> [About this exercise] The records that follow are to be given again exactly, with their pictures omitted.

> [Dataset records]

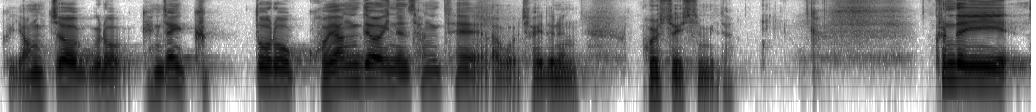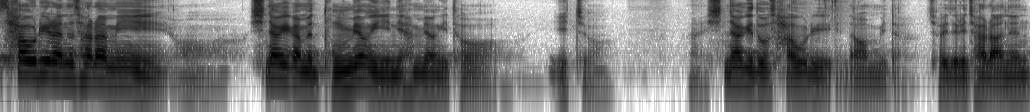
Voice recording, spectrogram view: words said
그 영적으로 굉장히 극도로 고양되어 있는 상태라고 저희들은 볼 수 있습니다. 그런데 이 사울이라는 사람이 어, 신약에 가면 동명이인이 한 명이 더 있죠. 신약에도 사울이 나옵니다. 저희들이 잘 아는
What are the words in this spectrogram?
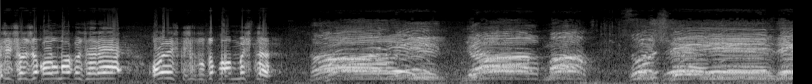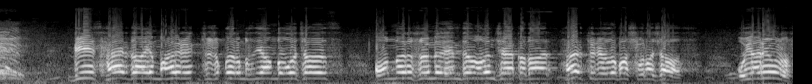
Üçü çocuk olmak üzere 13 kişi tutuklanmıştır. Biz daim mahir çocuklarımızın yanında olacağız. Onları zulmeden elimden alıncaya kadar her türlü yola başvuracağız. Uyarıyoruz.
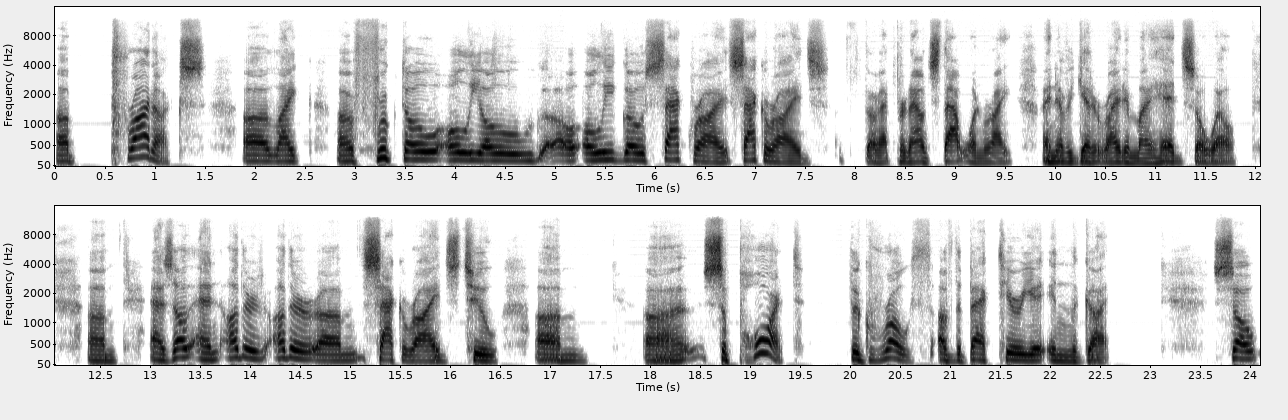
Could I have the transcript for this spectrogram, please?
uh, products uh, like uh, fructo oligosaccharides. Saccharides. I pronounced that one right. I never get it right in my head so well. Um, as o- and other other um, saccharides to um, uh, support the growth of the bacteria in the gut. So,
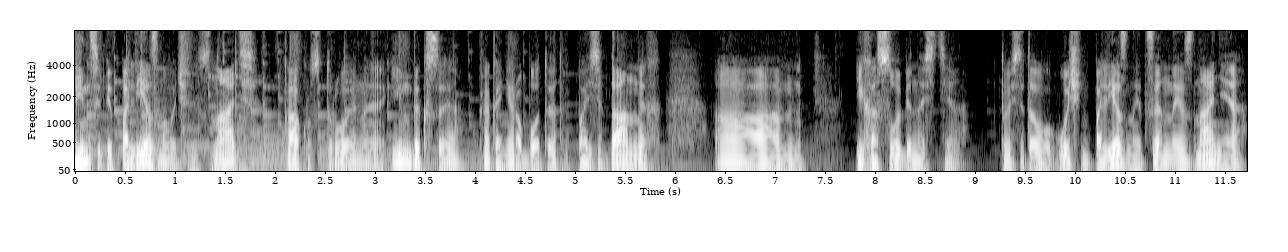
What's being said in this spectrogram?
принципе, полезно очень знать, как устроены индексы, как они работают в базе данных, их особенности. То есть это очень полезные, ценные знания,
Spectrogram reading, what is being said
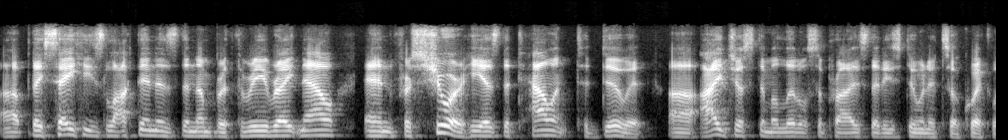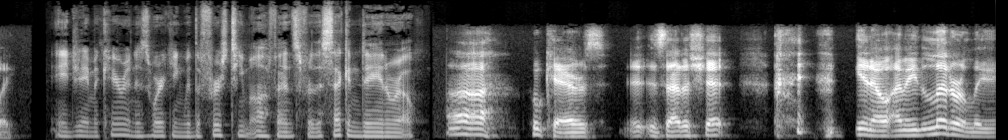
uh, they say he's locked in as the number three right now, and for sure he has the talent to do it. Uh, I just am a little surprised that he's doing it so quickly. AJ McCarron is working with the first team offense for the second day in a row. Uh, who cares? Is that a shit? you know, I mean, literally,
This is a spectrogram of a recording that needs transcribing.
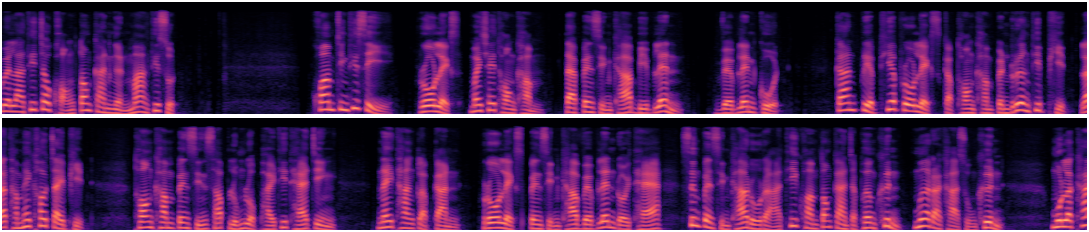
เวลาที่เจ้าของต้องการเงินมากที่สุด ความจริงที่ 4 Rolex ไม่ใช่ทองคำแต่เป็นสินค้าบีบเล่นเว็บเล่นกูดการเปรียบเทียบ Rolex กับทองคำเป็นเรื่องที่ผิด และทำให้เข้าใจผิด ทองคำเป็นสินทรัพย์หลุมหลบภัยที่แท้จริง ในทางกลับกัน Rolex เป็นสินค้าเว็บเล่นโดยแท้ ซึ่งเป็นสินค้าหรูหราที่ความต้องการจะเพิ่มขึ้นเมื่อราคาสูงขึ้น มูลค่า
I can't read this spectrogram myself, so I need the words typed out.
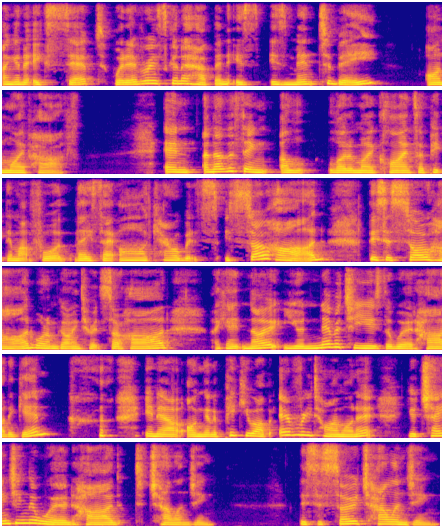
I'm going to accept whatever is going to happen is is meant to be on my path. And another thing, a lot of my clients, I pick them up for, they say, "Oh, Carol, but it's it's so hard. This is so hard. What I'm going through, it's so hard." Okay, no, you're never to use the word hard again in our, I'm going to pick you up every time on it. You're changing the word hard to challenging. This is so challenging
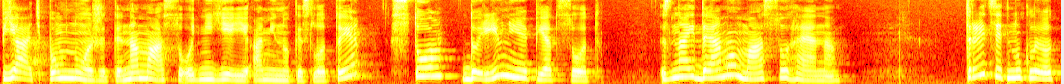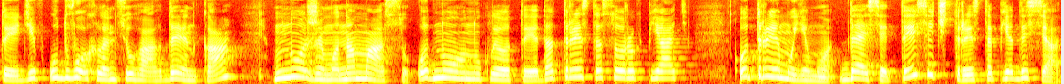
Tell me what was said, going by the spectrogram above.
5 помножити на масу однієї амінокислоти 100 дорівнює 500. Знайдемо масу гена. 30 нуклеотидів у двох ланцюгах ДНК множимо на масу одного нуклеотида 345, отримуємо 10350.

> [Task answer]
Voice recording, spectrogram view: words said
그 영적으로 굉장히 극도로 고양되어 있는 상태라고 저희들은 볼 수 있습니다. 그런데 이 사울이라는 사람이 어, 신약에 가면 동명이인이 한 명이 더 있죠. 신약에도 사울이 나옵니다. 저희들이 잘 아는
What are the words in this spectrogram?
Üçü çocuk olmak üzere 13 kişi tutuklanmıştır. Biz daim mahir çocuklarımızın yanında olacağız. Onları zulmeden elimden alıncaya kadar her türlü yola başvuracağız. Uyarıyoruz.
Could I have the transcript for this spectrogram, please?
uh, products uh, like uh, fructo oligosaccharides. Saccharides. I pronounced that one right. I never get it right in my head so well. Um, as o- and other other um, saccharides to um, uh, support the growth of the bacteria in the gut. So,
What's being said in this spectrogram?
принципе, полезно очень знать, как устроены индексы, как они работают в базе данных, их особенности. То есть это очень полезные, ценные знания,
Spectrogram reading, what is being said
uh, they say he's locked in as the number three right now, and for sure he has the talent to do it. Uh, I just am a little surprised that he's doing it so quickly. AJ McCarron is working with the first team offense for the second day in a row. Uh, who cares? Is that a shit? you know, I mean, literally,
This is a spectrogram of a recording that needs transcribing.
เวลาที่เจ้าของต้องการเงินมากที่สุด ความจริงที่ 4 Rolex ไม่ใช่ทองคำแต่เป็นสินค้าบีบเล่นเว็บเล่นกูดการเปรียบเทียบ Rolex กับทองคำเป็นเรื่องที่ผิด และทำให้เข้าใจผิด ทองคำเป็นสินทรัพย์หลุมหลบภัยที่แท้จริง ในทางกลับกัน Rolex เป็นสินค้าเว็บเล่นโดยแท้ ซึ่งเป็นสินค้าหรูหราที่ความต้องการจะเพิ่มขึ้นเมื่อราคาสูงขึ้น มูลค่า
I can't read this spectrogram myself, so I need the words typed out.
I'm going to accept whatever is going to happen is is meant to be on my path. And another thing, a lot of my clients, I pick them up for, they say, "Oh, Carol, but it's it's so hard. This is so hard. What I'm going through, it's so hard." Okay, no, you're never to use the word hard again in our, I'm going to pick you up every time on it. You're changing the word hard to challenging. This is so challenging
Tell me what was said, going by the spectrogram above.
5 помножити на масу однієї амінокислоти 100 дорівнює 500. Знайдемо масу гена. 30 нуклеотидів у двох ланцюгах ДНК множимо на масу одного нуклеотида 345, отримуємо 10350.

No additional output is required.